A Painting Invoice template serves as a starting point for billing painting clients. It specifies the painting services you provided and what your customer owes. Stating the basic facts of the transaction confirms your status as a professional and helps you to get paid.
Whether for indoor or outdoor painting, artists and painting contractors benefit from having a consistent invoice they can tailor for each customer. Using a template ensures you’ve included each invoice component and saves time so you can focus on what you do best.
What to Include
A quality painting invoice provides clear, concise information so the customer knows how much they owe, what is included in the price, how to pay, and what will happen if they do not pay.
A painting invoice should provide the following information:
- Invoice number: Assign a unique number to each invoice for easy tracking.
- Invoice date: Due dates, late fees, and interest are often calculated from the invoice date.
- Customer details: Enter the customer’s name, company, and contact information.
- Contractor information: Ensure the painting contractor’s name and contact information are prominent.
- Scope of work: Describe the contracted painting services.
- Location: Indicate the place where the work was performed.
- Costs: Enumerate costs associated with the project, including labor, material, and expenses.
- Total: Tally the price, including taxes and discounts.
- Payment terms: Indicate how the customer can pay their invoice.
- Due date: Indicate the date or time frame within which the invoice must be paid.

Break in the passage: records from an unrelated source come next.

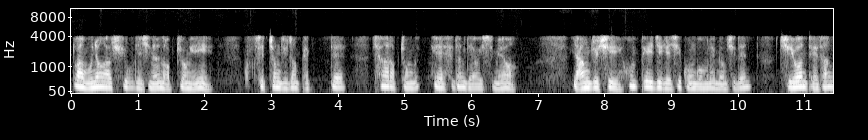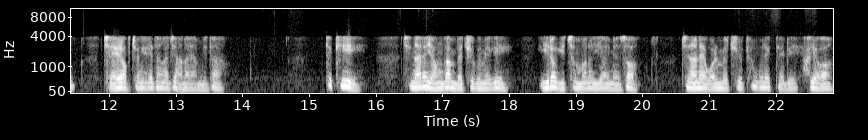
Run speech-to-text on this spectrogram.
또한 운영하시고 계시는 업종이 국세청 지정 100대 생활업종에 해당되어 있으며 양주시 홈페이지 게시 공고문에 명시된 지원 대상 재업종에 해당하지 않아야 합니다. 특히 지난해 연간 매출 금액이 1억 2천만 원 이하이면서 지난해 월 매출 평균액 대비하여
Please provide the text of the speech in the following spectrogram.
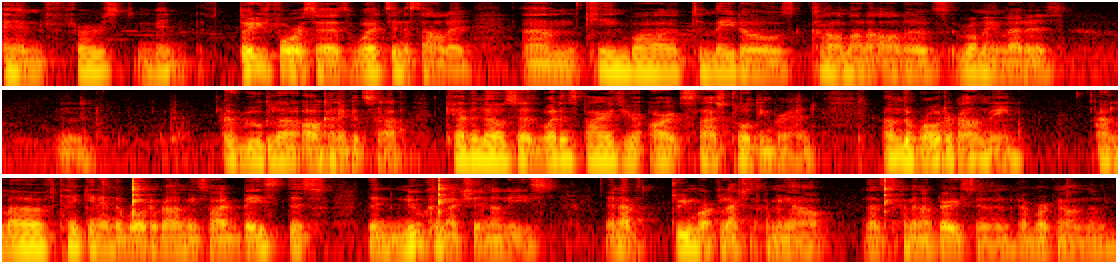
and first mint. Thirty four says, "What's in the salad?" Um, quinoa, tomatoes, Kalamata olives, romaine lettuce, Mm. Arugula, all kind of good stuff. Kevin O says, "What inspires your art slash clothing brand?" Um, the world around me. I love taking in the world around me, so I base this the new collection at least, and I have three more collections coming out. That's coming out very soon. I'm working on them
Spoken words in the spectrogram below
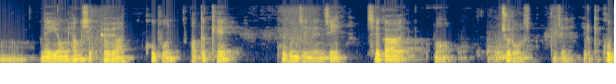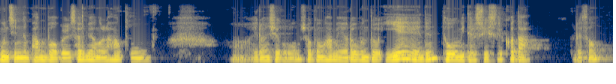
어, 내용, 형식, 표현, 구분, 어떻게 구분 짓는지 제가 뭐 주로 이제 이렇게 구분 짓는 방법을 설명을 하고 어, 이런 식으로 적용하면 여러분도 이해에는 도움이 될 수 있을 거다. 그래서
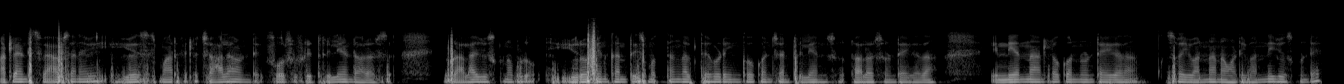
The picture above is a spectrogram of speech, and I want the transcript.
అట్లాంటి స్వాప్స్ అనేవి యూఎస్ మార్కెట్లో చాలా ఉంటాయి. Four fifty trillion dollars. ఇప్పుడు అలా చూసుకున్నప్పుడు యూరోపియన్ కంట్రీస్ మొత్తం కలిపితే కూడా ఇంకో కొంచెం ట్రిలియన్స్ డాలర్స్ ఉంటాయి కదా. ఇండియన్ దాంట్లో కొన్ని ఉంటాయి కదా. సో ఇవన్నీ అన్నమాట. ఇవన్నీ చూసుకుంటే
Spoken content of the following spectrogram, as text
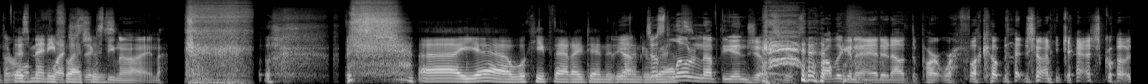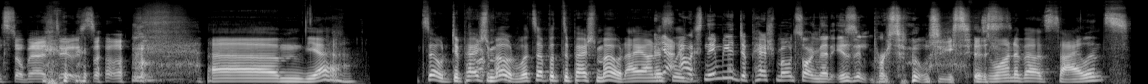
They're There's many Fletch Fletches. 69. uh, yeah, we'll keep that identity yeah, under just wraps. loading up the in jokes I'm probably gonna edit out the part where I fuck up that Johnny Cash quote so bad too. So Um, yeah. So Depeche Mode. What's up with Depeche Mode? I honestly, yeah, Alex, name me a Depeche Mode song that isn't Personal Jesus. there's one about silence.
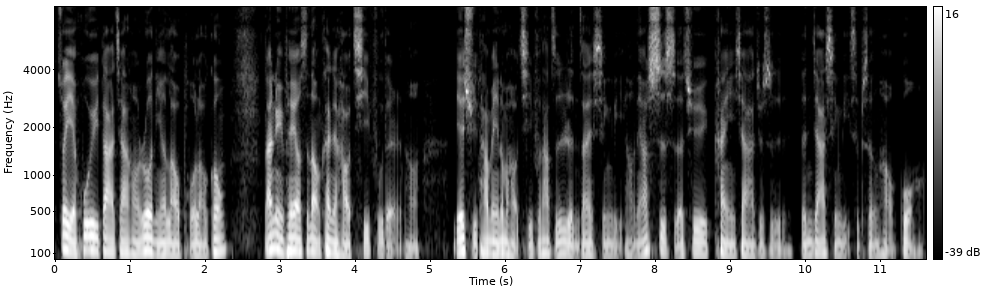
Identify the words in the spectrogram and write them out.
所以也呼吁大家哈，如果你的老婆、老公、男女朋友是那种看起来好欺负的人哈。也许他没那么好欺负，他只是忍在心里哈。你要适时的去看一下，就是人家心里是不是很好过哈？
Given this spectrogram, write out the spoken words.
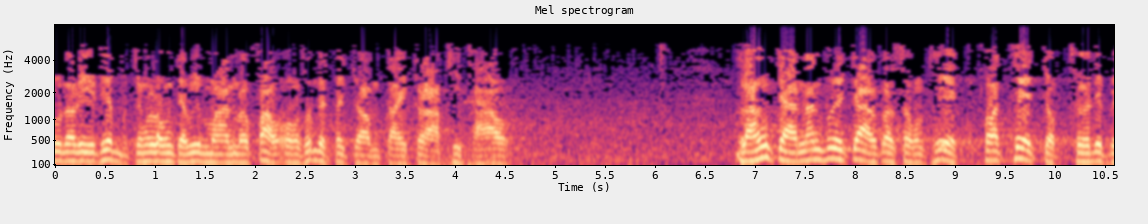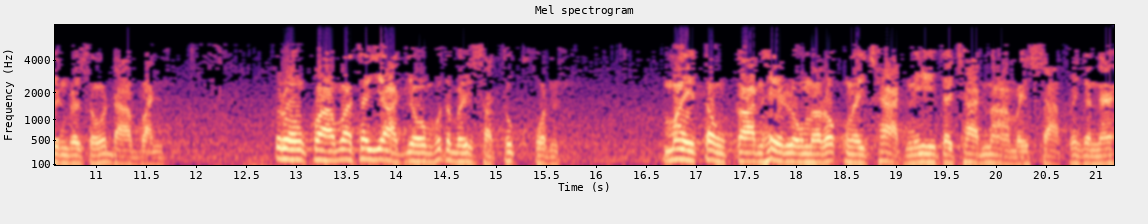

- Nonpayment penalties: Note the consequences for late or unpaid invoices, including late fees, interest, or mechanic’s liens.
How to Create a Painting Invoice
To create a painting invoice, follow these steps:
Step 1 – Use a Fillable Painting Invoice Template
Ensure consistency and streamline your invoice process by downloading a free painting invoice template. Format your template to include the painting service provider’s information on every invoice, whether you are an individual painting contractor or part of a company.
Step 2 – Enter the Customer’s Information
Add the name, address, phone number, and email of the customer receiving painting services. Invoices often go to a different person or department within a customer’s organization. Be sure to address the invoice to the correct party, whether the financial department, accounts payable, or a specific individual.
Step 3 – Identify the Project
Your invoice should state the painting project’s address, number, name, or other identifying information. Detail is critical for managing customer expectations and receiving prompt payment. To avoid miscommunication, complete a detailed scope of work in the initial painting contract or subcontract before you begin work.
Step 4 – State the Project Parameters
While your project will be fully detailed in the contract, your invoice should also provide a clear description so the customer can identify the painting services provided. For example, if you painted an interior bathroom on the second floor, indicate where the bathroom is located and what you painted in the room.
Step 5 – Calculate Labor and Materials
If your project is a lump sum agreement, you can simply indicate the total for the project. However, if you are on a time-and-materials contract, you should indicate the hours worked, hourly rate, materials used, and other expenses incurred during the painting project. Consider including time sheets and receipts for materials and expenses to substantiate your charges.
Step 6 – Note the Payment Terms
Indicate the date or time frame in which payment is due. Be sure to indicate how the customer can pay by check, money order, online portal, or payment app. Provide an address for mailed payments if necessary. Indicate whether there will be penalties for late payments, including late fees, interest, and lien notices.
Once you receive payment, your customer may request a lien waiver, which assures them that you will not file a lien against the property.
Step 7 – Include the Invoice Date
Your invoice date is the basis for billing calculations, including the due date, late fees, and interest. Without an invoice date, your client may not know when they should pay. An unscrupulous client may use it as an excuse to delay payment indefinitely.
Step 8 – Number Your Invoices
Invoice numbers let you track your invoicing to ensure payment. They also allow the customer’s accounts payable department to keep track of payments on their end. Some companies will not accept a painting invoice without an invoice number to reference.
Sample Painting Invoice
Below, you can download a painting invoice template in Excel or Word format: